Jacquian Williams started the first nine game of the season, but suffered a serious concussion in early November and was placed on Injured Reserve in December 2014. He finished the season with 78 tackles and three pass defenses. Williams was drafted in the 6th round of the 2011 NFL Draft by the Giants. His 2012 season was sabotaged by a PCL knee injury that caused him to miss six games. Williams lacks size, but he is extremely athletic. He is more of a run-and-chase run defender and coverage linebacker than physical presence due to his lack of size and overall physicality. While Williams gets in on a lot of tackles, he rarely makes big plays in any phase of the game.
In his fourth season with the Giants, Mark Herzlich had his most productive season, playing in 15 games with eight starts at outside linebacker. He finished the season with 52 tackles, one sack, and two pass defenses. Herzlich was signed as an undrafted rookie free agent after the 2011 NFL Draft. Herzlich was regarded as one of the better collegiate linebackers in the country before missing the 2009 season with bone cancer, which led to him having a titanium rod inserted into his left femur. Herzlich has very good size but is a sup-par athlete for the position. He is a good run defender, but struggles in coverage and is not much of a blitzer.
Spencer Paysinger saw his playing time dramatically decrease in 2014. He played in 15 games with one start, but only had 15 tackles. The year before in 2013, Paysinger started 10 games and finished with 74 tackles. Paysinger was signed as an undrafted rookie free agent after the 2011 NFL Draft. Paysinger is a decent athlete who has gotten bigger and stronger. He doesn’t make many plays.
Terrell Manning was placed on Injured Reserve in December 2014 with an ankle injury after playing in only one game with the Giants in Week 13. He was with the Giants in training camp before being waived on August 30. The Giants re-signed him off of the Bengals’ Practice Squad in late November 2014. Manning was originally drafted by the Green Bay Packers in the 5th round of the 2012 NFL Draft. Manning has spent time with the Packers (2012-13), Chargers (2013), Vikings (2014), Dolphins (2014), Bears (2014), and Bengals (2014). In three seasons, Manning has played in 10 NFL games with no starts. Manning lacks ideal overall athleticism and size, but he is an instinctive, aggressive, physical player who hits and tackles well.
The Giants signed James Davidson to the Practice Squad in September 2014 and the 53-man roster in December 2014. Davidson was originally signed by the Cincinnati Bengals as a rookie free agent after the 2014 NFL Draft, but waived in August. Davidson was an undersized collegiate defensive end who projects to linebacker at the pro level. Whether he has the overall athleticism and instincts for the position remains to be seen. Obviously, he is a project.
Uani Unga was signed to the Practice Squad in late December 2014. Unga suffered a serious injury to his right knee (ACL, MCL, and meniscus) his last year in college in 2013 and was not drafted.

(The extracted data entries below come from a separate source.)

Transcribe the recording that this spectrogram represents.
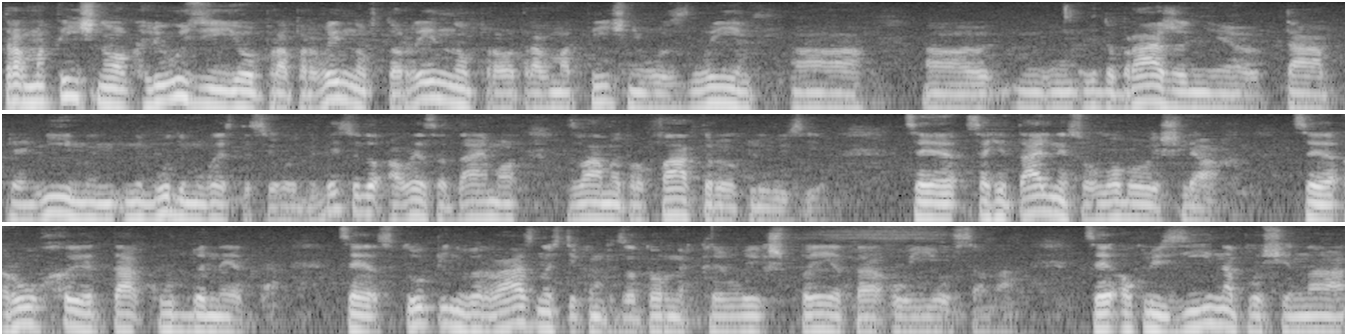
травматичну оклюзію, про первинну, вторинну, про травматичні вузли, а, м, відображені та прямі ми не будемо вести сьогодні бесіду, але згадаємо з вами про фактори оклюзії. Це сагітальний суглобовий шлях, це рухи та кут Бенета, це ступінь виразності компенсаторних кривих Шпея та Уілсона, це оклюзійна площина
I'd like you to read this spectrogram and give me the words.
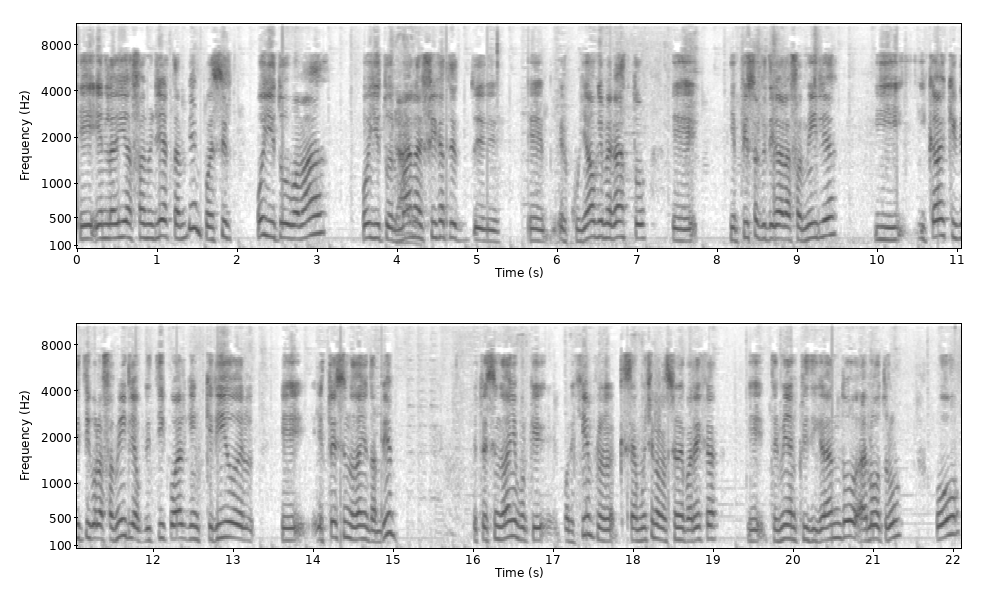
eh, en la vida familiar también, puede decir, oye, tu mamá, oye, tu hermana, fíjate, eh, eh, el cuñado que me gasto, y empiezo a criticar a la familia, Y, y cada vez que critico a la familia o critico a alguien querido, del, eh, estoy haciendo daño también. Estoy haciendo daño porque, por ejemplo, que sea mucho en relaciones de pareja, eh, terminan criticando al otro o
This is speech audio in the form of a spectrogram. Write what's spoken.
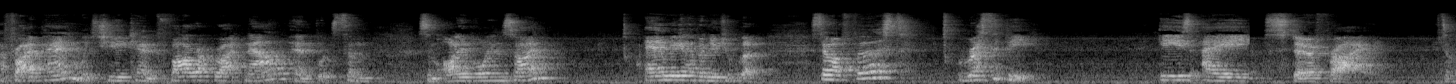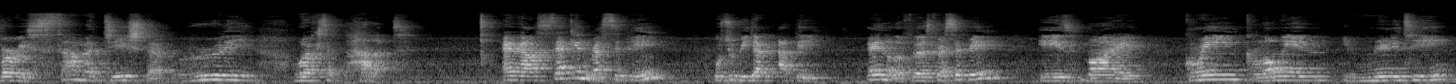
a fry pan, which you can fire up right now and put some, some olive oil inside. And we're gonna have a NutriBullet. So our first recipe is a stir fry. It's a very summer dish that really works the palate. And our second recipe, which will be done at the end of the first recipe, is my green glowing immunity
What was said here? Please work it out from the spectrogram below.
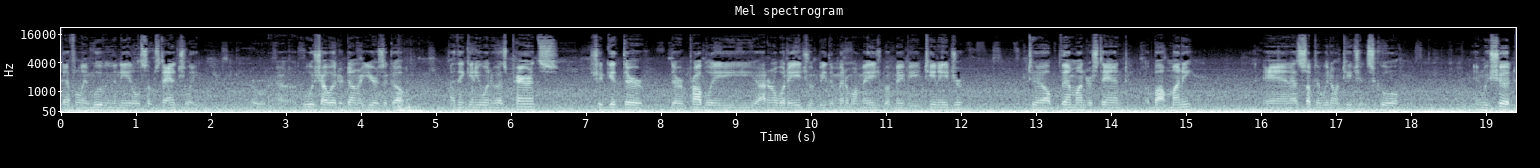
definitely moving the needle substantially. Uh, wish I would have done it years ago. I think anyone who has parents should get their their probably I don't know what age would be the minimum age, but maybe teenager to help them understand about money. And that's something we don't teach in school, and we should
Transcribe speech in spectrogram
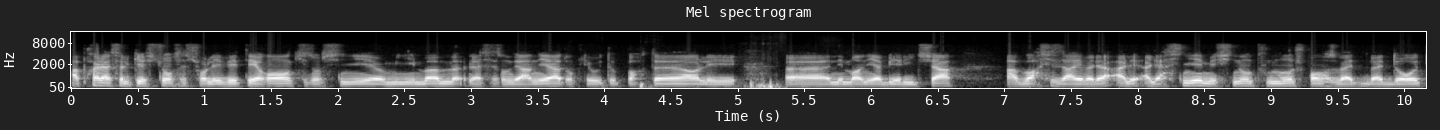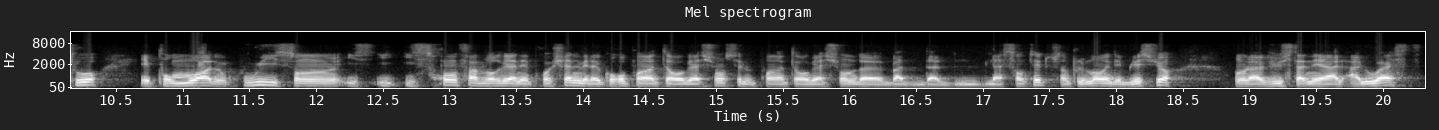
Après, la seule question, c'est sur les vétérans qu'ils ont signés au minimum la saison dernière, donc les Otto Porter, les euh, Nemanja à voir s'ils arrivent à les, à les- re-signer. Mais sinon, tout le monde, je pense, va être, de retour. Et pour moi, donc oui, ils, sont, ils, seront favoris l'année prochaine, mais le gros point d'interrogation, c'est le point d'interrogation de, bah, la santé, tout simplement, et des blessures. On l'a vu cette année à, l'Ouest.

Unga lacks ideal size and overall athleticism but he is a smart, instinctive, physical, and competitive football player who plays the run well.